  2. Torbjörn Larsson, UMMay 2, 2011 at 7:26 PM

    This is Qs for the historian of science: On science, wasn't eugenics criticized by biologists? On politics, wasn't eugenics accepted by politicians in, say, Germany, while rejecting evolution?

    Eugenics goes against evolutionary findings since you decrease survivability of a population by weeding out alleles (diminishing variation) that wouldn't be weeded out by selection anyway. Science is a tool that can be used for good or for bad, and I don't think scientists loose much sleep over it as long as the later isn't an immediate obvious possibility. Even less would they need to accept responsibility for ideas that are perverted into anti-science, as much as they wouldn't like it.

  3. Isabelle DussaugeMay 5, 2011 at 7:27 AM

    Great project! I'd like to know more about how sociobiology's and evolutionary psychology's conservative (at best) and individualist accounts of the human fit in the historical picture you are sketching here. And, more generally: Historically, how do you explain the salience of right-wing, sexist and racist uses of evolutionary theory in contemporary times? That would be very helpful -- thanks!

  4. Dear Bob, Torbjorn and Isabelle, thanks for your comments and questions - we are in the middle of exams and grading essays here in Oklahoma, so I will respond in more detail over the next few days, if that's okay. For now though a few one liners: Isabelle: this is an important question, what I would offer here is that sociobiology and evolutionary psychology each start from what I take to be the fairly non-controversial assumption that much of our behaviour and our belief owe considerable debt to our evolutionary history. To argue otherwise is just wishful thinking. This said, I think that there is, as yet, a tendency to speculate wildly where we have little in the way of evidence.
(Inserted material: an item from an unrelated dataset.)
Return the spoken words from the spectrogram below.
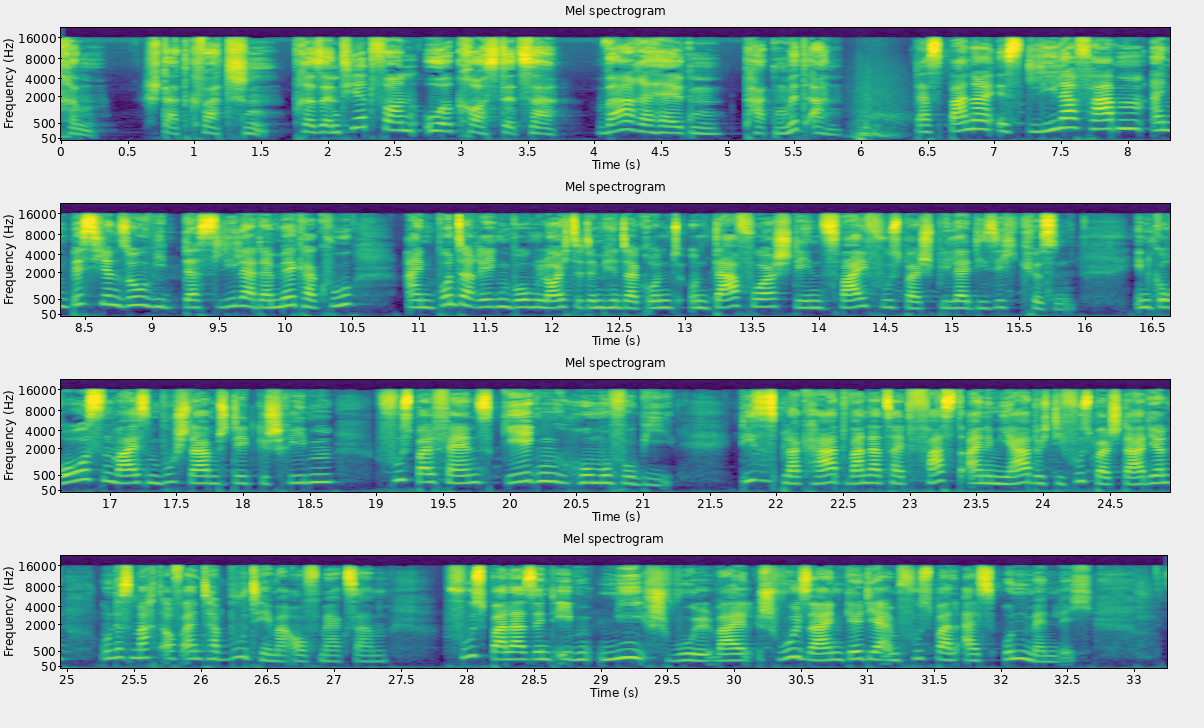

As a result the picture of the kind of creature we have become in light of evolution tends to be coloured by the preconceptions of the writer... at least that's my thoughts on this this week. But, I would be amazed to find that sex, in-group preference and self-interest do not explain a lot - I'm just not convinced that that is the whole story. I have much more to say on this, but will say more another time.

  5. Torbjorn asks about the connections between science and eugenics - Was eugenics criticised by scientists? Well, yes and no. The eugenics movement - broadly speaking, was indeed a broad church and it included many people who were by no means scientists - and many who were not even particularly scientifically literate. But, it did also include some very promoinent men of science - in the 1860s Francis Galton, and Karl Pearson at University College London in the 1910s and 20s. the geneticist R.A. Fisher was also ardently in favour of eugenics. There were critics, of course, - notably geneticists like J.B.S. Haldane, who quickly recognised that genetic heredity was just too complex for the popular eugenic schemes to work. - However, many who appreciated this point went on to advocate other forms of eugenics, while it might be difficult to choose and detmine the chances of selecting positive traits, severely disabling traits could be quite readily identified, and thus 'negative' eugenic schemes remained popular for longer.

    On your other point, it is certainly true that eugenics was picked up by those who had run out of patience with natural selection. Evolution left to natural selection alone would take an awfully long time - so why not revert to artificial selection. Darwin had used it as a compelling metaphor after all. Further, it could also readily be pointed out (and as was part of Justice Wendel-Holmes ruling in the 1927 Buck v. Bell case) that it was much more humane (and cheaper) to prevent the deviant from being born than to imprison or execute them for their crimes. - Hmm. there's a lot in here - maybe I'll make it a proper post one day soon, and then you'll get some references too! Thanks for some great questions.